▸ Task details
Word for word, reproduce all entries below, leaving every picture out.

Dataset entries
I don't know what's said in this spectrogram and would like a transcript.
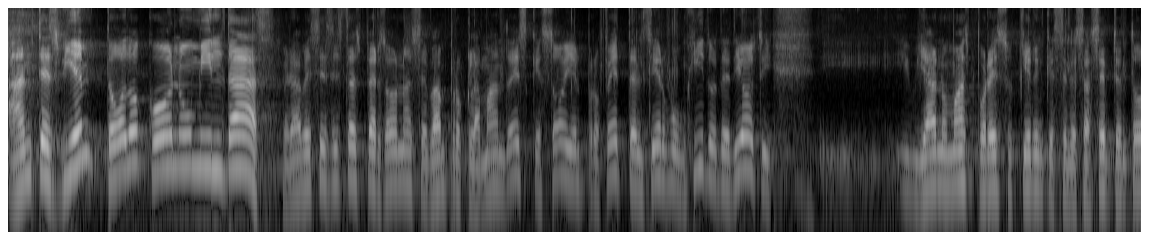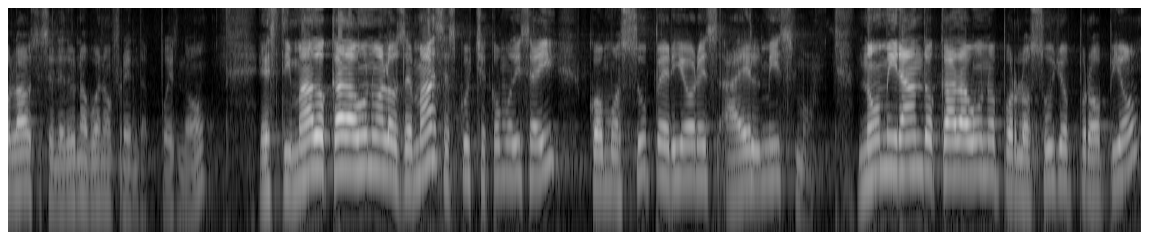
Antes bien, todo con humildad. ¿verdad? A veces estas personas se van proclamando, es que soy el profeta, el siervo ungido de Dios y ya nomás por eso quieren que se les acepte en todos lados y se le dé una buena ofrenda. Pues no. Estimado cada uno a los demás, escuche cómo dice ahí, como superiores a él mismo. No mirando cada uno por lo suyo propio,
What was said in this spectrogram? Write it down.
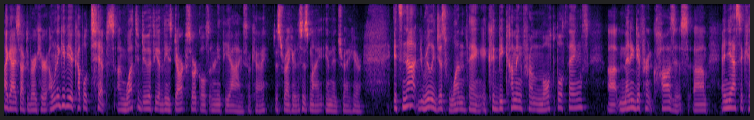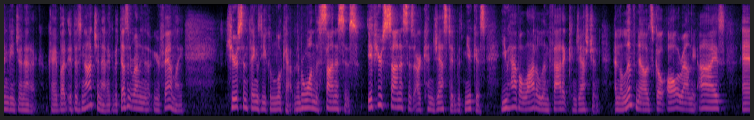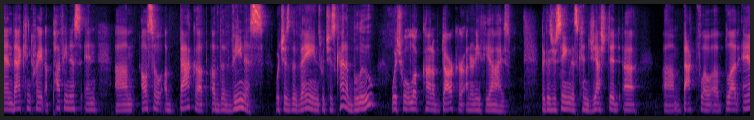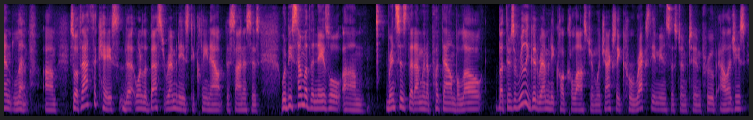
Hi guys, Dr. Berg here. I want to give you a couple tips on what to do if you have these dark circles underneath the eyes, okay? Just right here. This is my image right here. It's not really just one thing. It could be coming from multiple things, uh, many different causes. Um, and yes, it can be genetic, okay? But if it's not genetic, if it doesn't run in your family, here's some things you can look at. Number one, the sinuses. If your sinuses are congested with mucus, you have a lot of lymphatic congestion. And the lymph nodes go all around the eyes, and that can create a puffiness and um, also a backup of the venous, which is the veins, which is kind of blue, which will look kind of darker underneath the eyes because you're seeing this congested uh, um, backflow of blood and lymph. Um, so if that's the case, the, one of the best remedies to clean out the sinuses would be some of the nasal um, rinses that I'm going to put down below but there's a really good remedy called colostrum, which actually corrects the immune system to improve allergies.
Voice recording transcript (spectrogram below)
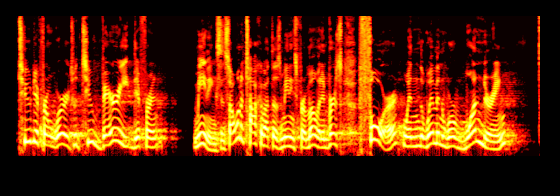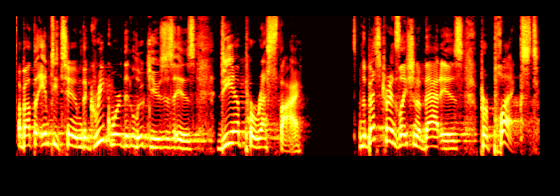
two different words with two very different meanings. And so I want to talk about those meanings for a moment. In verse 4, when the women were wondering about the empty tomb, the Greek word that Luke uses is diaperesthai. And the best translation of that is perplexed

▸ Task solution
I don't know what's said in this spectrogram and would like a transcript.
Antes bien, todo con humildad. ¿verdad? A veces estas personas se van proclamando, es que soy el profeta, el siervo ungido de Dios y ya nomás por eso quieren que se les acepte en todos lados y se le dé una buena ofrenda. Pues no. Estimado cada uno a los demás, escuche cómo dice ahí, como superiores a él mismo. No mirando cada uno por lo suyo propio,
What was said in this spectrogram? Write it down.
Hi guys, Dr. Berg here. I want to give you a couple tips on what to do if you have these dark circles underneath the eyes, okay? Just right here. This is my image right here. It's not really just one thing. It could be coming from multiple things, uh, many different causes. Um, and yes, it can be genetic, okay? But if it's not genetic, if it doesn't run in your family, here's some things you can look at. Number one, the sinuses. If your sinuses are congested with mucus, you have a lot of lymphatic congestion. And the lymph nodes go all around the eyes, and that can create a puffiness and um, also a backup of the venous, which is the veins, which is kind of blue, which will look kind of darker underneath the eyes because you're seeing this congested uh, um, backflow of blood and lymph. Um, so if that's the case, the, one of the best remedies to clean out the sinuses would be some of the nasal um, rinses that I'm going to put down below but there's a really good remedy called colostrum, which actually corrects the immune system to improve allergies.
Voice recording transcript (spectrogram below)
two different words with two very different meanings. And so I want to talk about those meanings for a moment. In verse 4, when the women were wondering about the empty tomb, the Greek word that Luke uses is diaperesthai. And the best translation of that is perplexed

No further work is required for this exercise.